- Opening Delimiter -
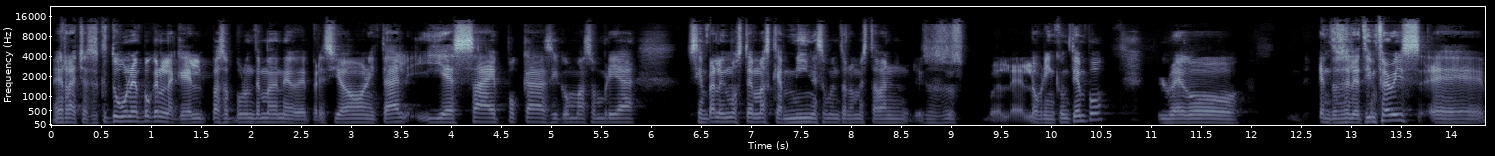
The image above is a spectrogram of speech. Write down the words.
hay rachas. Es que tuvo una época en la que él pasó por un tema de medio depresión y tal, y esa época así como más sombría, siempre los mismos temas que a mí en ese momento no me estaban. Eso, lo brinqué un tiempo. Luego, entonces el de Tim Ferris, eh,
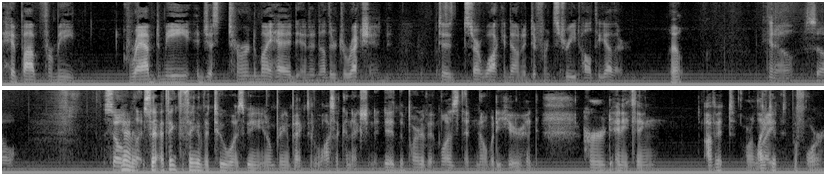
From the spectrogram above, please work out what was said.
hip hop for me grabbed me and just turned my head in another direction to start walking down a different street altogether. Well, You know, so so yeah, and it was- I think the thing of it too was being, you know, bringing it back to the Wausau connection. It did. The part of it was that nobody here had heard anything of it or like Right. it before,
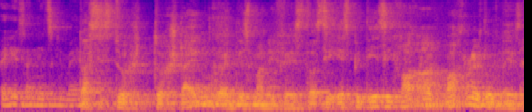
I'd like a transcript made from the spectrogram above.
welche sind jetzt gemeint? Dass sie es durch, durchsteigen wollen, das Manifest, dass die SPD sich wachrütteln lässt.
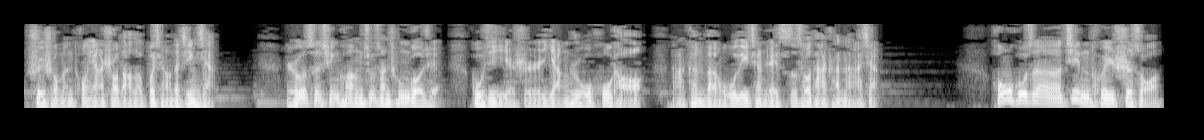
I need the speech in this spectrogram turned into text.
水手们同样受到了不小的惊吓。如此情况，就算冲过去，估计也是羊入虎口，啊根本无力将这四艘大船拿下。红胡子进退失所，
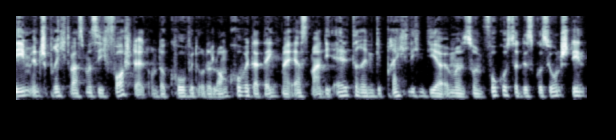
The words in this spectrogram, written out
dem entspricht, was man sich vorstellt unter Covid oder Long-Covid. Da denkt man erstmal an die älteren Gebrechlichen, die ja immer so im Fokus der Diskussion stehen.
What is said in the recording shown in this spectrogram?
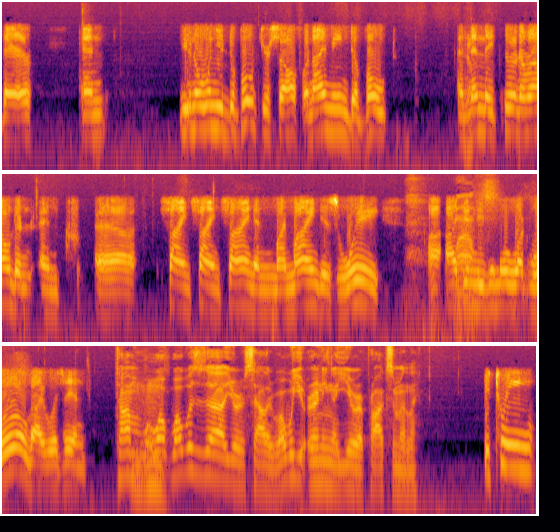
there. And you know, when you devote yourself, and I mean devote, and Yep. then they turn around and and uh, sign, sign, sign, and my mind is way. I, I Wow. didn't even know what world I was in. Tom, Mm-hmm. what, what was uh, your salary? What were you earning a year approximately? Between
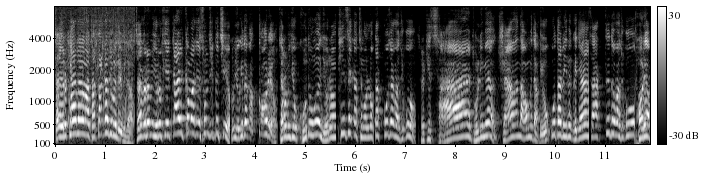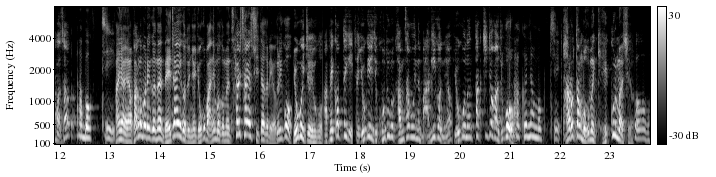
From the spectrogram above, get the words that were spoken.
자 이렇게 하나하나 다 닦아주면 됩니다 자 그러면 이렇게 깔끔하게 손질 끝이에요 그럼 여기다가 꺼려 자 여러분 이 고둥은 이런 핀셋 같은 걸로 딱 꽂아가지고 이렇게 살 돌리면 쫙 나옵니다 요 꼬다리는 그냥 싹 뜯어가지고 버려버섯 아 먹지. 아니야, 야, 방금 버린 거는 내장이거든요. 요거 많이 먹으면 설사할 수 있다 그래요. 그리고 요거 있죠, 요거. 앞에 껍데기. 자, 요게 이제 고둥을 감싸고 있는 막이거든요. 요거는 딱 찢어가지고 아 그냥 먹지. 바로 딱 먹으면 개꿀 맛이에요. 먹어봐.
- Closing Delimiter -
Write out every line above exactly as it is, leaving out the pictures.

The image above is a spectrogram of speech. Write down the words.
hay rachas. Es que tuvo una época en la que él pasó por un tema de medio depresión y tal, y esa época así como más sombría, siempre los mismos temas que a mí en ese momento no me estaban. Eso, lo brinqué un tiempo. Luego, entonces el de Tim Ferris, eh,
From the spectrogram above, please work out what was said.
hip hop for me grabbed me and just turned my head in another direction to start walking down a different street altogether. Well, You know, so so yeah, and it was- I think the thing of it too was being, you know, bringing it back to the Wausau connection. It did. The part of it was that nobody here had heard anything of it or like Right. it before,
I'd like a transcript made from the spectrogram above.
welche sind jetzt gemeint? Dass sie es durch, durchsteigen wollen, das Manifest, dass die SPD sich wachrütteln lässt.
I need the speech in this spectrogram turned into text.
水手们同样受到了不小的惊吓。如此情况，就算冲过去，估计也是羊入虎口，啊根本无力将这四艘大船拿下。红胡子进退失所，
The words in this spectrogram, written out
dem entspricht, was man sich vorstellt unter Covid oder Long-Covid. Da denkt man erstmal an die älteren Gebrechlichen, die ja immer so im Fokus der Diskussion stehen.
What is said in the recording shown in this spectrogram?
there. And you know, when you devote yourself, and I mean devote, and Yep. then they turn around and and uh, sign, sign, sign, and my mind is way. I, I Wow. didn't even know what world I was in. Tom, Mm-hmm. what, what was uh, your salary? What were you earning a year approximately? Between
From the spectrogram above, get the words that were spoken.
자 이렇게 하나하나 다 닦아주면 됩니다 자 그러면 이렇게 깔끔하게 손질 끝이에요 그럼 여기다가 꺼려 자 여러분 이 고둥은 이런 핀셋 같은 걸로 딱 꽂아가지고 이렇게 살 돌리면 쫙 나옵니다 요 꼬다리는 그냥 싹 뜯어가지고 버려버섯 아 먹지. 아니야, 야, 방금 버린 거는 내장이거든요. 요거 많이 먹으면 설사할 수 있다 그래요. 그리고 요거 있죠, 요거. 앞에 껍데기. 자, 요게 이제 고둥을 감싸고 있는 막이거든요. 요거는 딱 찢어가지고 아 그냥 먹지. 바로 딱 먹으면 개꿀 맛이에요. 먹어봐.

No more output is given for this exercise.